Navigating Tax Season: IRS Guidance on Economic Impact Payments and the Recovery Rebate Credit

Navigating Tax Season: IRS Guidance on Economic Impact Payments and the Recovery Rebate Credit

As tax season approaches, the Internal Revenue Service (IRS) has rolled out detailed guidance on Economic Impact Payments (EIP) and the Recovery Rebate Credit (RRC) to facilitate taxpayers in filing their 2020 income tax returns. The COVID-19 pandemic prompted the provision of Economic Impact Payments under the Coronavirus Aid, Relief, and Economic Securities Act (CARES Act). These payments, essentially an advance of the Recovery Rebate Credit, are subject to nuances that taxpayers must be aware of to ensure accurate reporting and eligibility for the full credit.

Economic Impact Payments: A Recap

Economic Impact Payments were a crucial component of the government's response to the economic challenges posed by the pandemic. These payments, often referred to as stimulus checks, served as an advance payment of the Recovery Rebate Credit. It's essential to note that the amount received as an Economic Impact Payment might not represent the total credit a taxpayer is eligible for, given the calculation methods employed during disbursement.

For individuals who received the full amount of each Economic Impact Payment, there might be no need to claim the Recovery Rebate Credit or provide related information in their 2020 tax return. However, those who did not receive an EIP or received an amount less than the full entitlement must file a 2020 tax return to claim the RRC.

Eligibility Criteria and Adjustments: Unpacking the IRS Guidance

Economic Impact Payments were initially based on a taxpayer's 2018 and 2019 tax year information. In contrast, the Recovery Rebate Credit relies on 2020 information included in the taxpayer's 2020 return. This opens up avenues for eligibility adjustments based on the latest financial data.

Factors Influencing Eligibility:

  • Income Fluctuations: If a taxpayer's income was too high in 2018 or 2019, resulting in a lesser EIP amount, but their 2020 income is lower, they may be eligible for the Recovery Rebate Credit.
  • Changes in Family Dynamics: The birth or adoption of a child in 2020 can impact eligibility, with children under the age of 17 considered qualifying dependents.
  • Dependency Status Alterations: Taxpayers who qualified as dependents on someone else's return in 2018 or 2019 but no longer meet the criteria in 2020 may become eligible for the RRC.

Calculating the Credit: Additional Considerations

The updated IRS guidance provides clarity on various scenarios that may influence the RRC amount.

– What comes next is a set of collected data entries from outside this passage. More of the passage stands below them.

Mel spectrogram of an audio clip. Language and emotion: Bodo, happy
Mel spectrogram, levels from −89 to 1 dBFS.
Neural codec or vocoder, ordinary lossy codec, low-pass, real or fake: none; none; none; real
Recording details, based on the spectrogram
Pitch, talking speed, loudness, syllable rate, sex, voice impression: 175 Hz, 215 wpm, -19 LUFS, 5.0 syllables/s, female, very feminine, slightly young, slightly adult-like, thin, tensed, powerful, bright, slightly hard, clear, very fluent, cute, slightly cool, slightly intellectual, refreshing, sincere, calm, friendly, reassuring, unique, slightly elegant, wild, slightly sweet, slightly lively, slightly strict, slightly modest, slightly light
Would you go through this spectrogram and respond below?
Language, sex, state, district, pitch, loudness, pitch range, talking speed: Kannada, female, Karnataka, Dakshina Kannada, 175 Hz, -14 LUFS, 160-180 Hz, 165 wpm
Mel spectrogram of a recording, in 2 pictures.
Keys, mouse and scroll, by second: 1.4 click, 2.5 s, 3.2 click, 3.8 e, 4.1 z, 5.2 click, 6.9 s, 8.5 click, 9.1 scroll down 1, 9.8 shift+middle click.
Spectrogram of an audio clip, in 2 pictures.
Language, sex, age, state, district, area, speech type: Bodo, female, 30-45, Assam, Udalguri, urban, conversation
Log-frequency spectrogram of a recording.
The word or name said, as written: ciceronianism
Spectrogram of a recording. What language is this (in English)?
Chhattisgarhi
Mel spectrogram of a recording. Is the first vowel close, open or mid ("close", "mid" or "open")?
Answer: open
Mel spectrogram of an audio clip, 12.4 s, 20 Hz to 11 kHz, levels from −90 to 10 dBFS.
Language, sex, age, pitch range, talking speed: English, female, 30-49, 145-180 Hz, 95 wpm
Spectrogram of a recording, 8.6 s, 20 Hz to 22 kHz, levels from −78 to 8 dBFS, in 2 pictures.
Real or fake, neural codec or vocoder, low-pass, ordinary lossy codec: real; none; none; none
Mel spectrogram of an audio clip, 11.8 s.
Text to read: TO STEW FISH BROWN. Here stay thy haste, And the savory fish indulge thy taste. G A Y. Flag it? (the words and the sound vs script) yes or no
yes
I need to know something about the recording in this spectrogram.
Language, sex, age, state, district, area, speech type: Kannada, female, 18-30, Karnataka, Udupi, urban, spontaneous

These include adjustments related to a deceased spouse, changes in filing status, delays in receiving child support, and administrative issues faced by federal benefits recipients. The IRS encourages the use of the RRC worksheet included in the instructions for Form 1040 as a valuable resource for accurate calculations.

Claiming the Credit: A Strategic Approach

The IRS emphasizes that electronic filing is the fastest and most accurate way to claim the Recovery Rebate Credit. Even taxpayers seeking an extension to file their 2020 tax return can still claim the RRC, provided they submit the extension request by April 15, 2021, along with any owed taxes.

While claiming the RRC should not inherently delay the processing of a taxpayer's return, errors in the claimed amount could lead to payment delays. The IRS is committed to rectifying any mistakes promptly, ensuring taxpayers receive the correct credit.

Receiving the Credit: A Seamless Process

For eligible taxpayers expecting a refund, the RRC amount will be included in the 2020 refund payment. Notably, the RRC will not be issued separately from the refund, streamlining the process for taxpayers. The IRS provides a user-friendly tool on its website for taxpayers to check the status of their refund. Refund payments are generally issued within three weeks of electronically filed returns, while mailed returns may take up to eight weeks.

It's crucial to highlight that the CARES Act explicitly stated that Economic Impact Payments could not offset back taxes. However, any overpayment of a taxpayer's 2020 income tax liability, including the RRC, can be applied to outstanding amounts.

Staying Informed in a Dynamic Landscape

As taxpayers gear up for the tax season, the IRS's guidance on Economic Impact Payments and the Recovery Rebate Credit becomes an invaluable resource. Navigating the intricacies of eligibility, calculations, claiming procedures, and refund disbursement ensures a seamless and accurate tax-filing experience. Vishal's commitment to providing the latest tax updates through its blog reflects its dedication to empowering individuals with the knowledge needed to navigate the dynamic landscape of tax regulations. Stay informed, consult the IRS guidance, and make the most of the resources available as you embark on your 2020 income tax return journey. For personalized advice applicable to your situation, consulting a tax advisor is recommended.

Older post Newer post